DATASET CONTENT:

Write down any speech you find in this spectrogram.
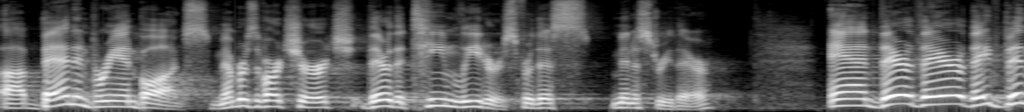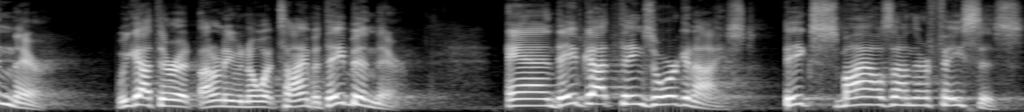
uh, Ben and Brianne Boggs, members of our church. They're the team leaders for this ministry there. And they're there, they've been there. We got there at, I don't even know what time, but they've been there. And they've got things organized, big smiles on their faces.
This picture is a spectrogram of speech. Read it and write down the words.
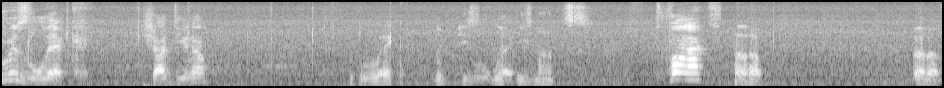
Who who is Lick? Shad, do you know? lick? Look these, Lick. look these nuts. Fuck! Shut up. Shut up.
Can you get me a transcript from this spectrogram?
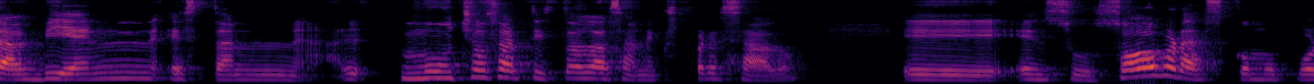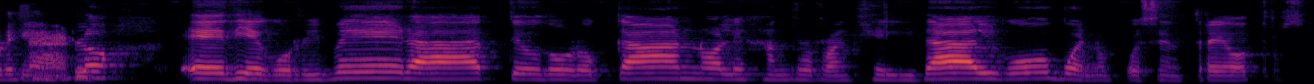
también están, muchos artistas las han expresado eh, en sus obras, como por Claro. ejemplo eh, Diego Rivera, Teodoro Cano, Alejandro Rangel Hidalgo, bueno, pues entre otros.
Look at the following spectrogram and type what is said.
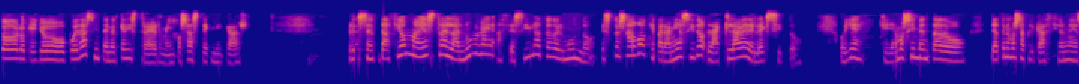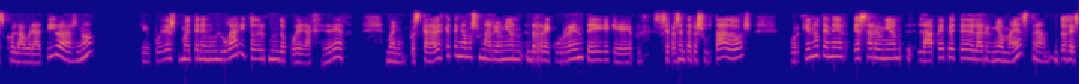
todo lo que yo pueda sin tener que distraerme en cosas técnicas. Presentación maestra en la nube, accesible a todo el mundo. Esto es algo que para mí ha sido la clave del éxito. Oye, que ya hemos inventado, ya tenemos aplicaciones colaborativas, ¿no? que puedes meter en un lugar y todo el mundo puede acceder. Bueno, pues cada vez que tengamos una reunión recurrente, que se presenten resultados, ¿por qué no tener esa reunión, la PPT de la reunión maestra? Entonces,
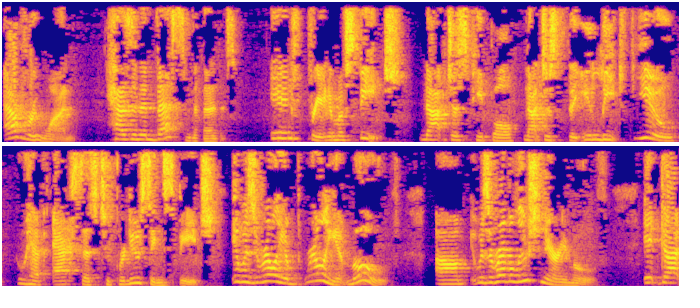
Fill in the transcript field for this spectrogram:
everyone has an investment in freedom of speech, not just people, not just the elite few who have access to producing speech. It was really a brilliant move. Um, it was a revolutionary move. It got,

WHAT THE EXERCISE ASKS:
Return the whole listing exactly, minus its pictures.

TASK RESULT:
Write down any speech you find in this spectrogram.
uh, Ben and Brianne Boggs, members of our church. They're the team leaders for this ministry there. And they're there, they've been there. We got there at, I don't even know what time, but they've been there. And they've got things organized, big smiles on their faces.
This picture is a spectrogram of speech. Read it and write down the words.
Who who is Lick? Shad, do you know? lick? Look these, Lick. look these nuts. Fuck! Shut up. Shut up.
Can you get me a transcript from this spectrogram?
también están, muchos artistas las han expresado eh, en sus obras, como por Claro. ejemplo eh, Diego Rivera, Teodoro Cano, Alejandro Rangel Hidalgo, bueno, pues entre otros.
Look at the following spectrogram and type what is said.
todo lo que yo pueda sin tener que distraerme en cosas técnicas. Presentación maestra en la nube, accesible a todo el mundo. Esto es algo que para mí ha sido la clave del éxito. Oye, que ya hemos inventado, ya tenemos aplicaciones colaborativas, ¿no? que puedes meter en un lugar y todo el mundo puede acceder. Bueno, pues cada vez que tengamos una reunión recurrente, que se presenten resultados, ¿por qué no tener esa reunión, la PPT de la reunión maestra? Entonces,
Fill in the transcript field for this spectrogram:
everyone has an investment in freedom of speech, not just people, not just the elite few who have access to producing speech. It was really a brilliant move. Um, it was a revolutionary move. It got,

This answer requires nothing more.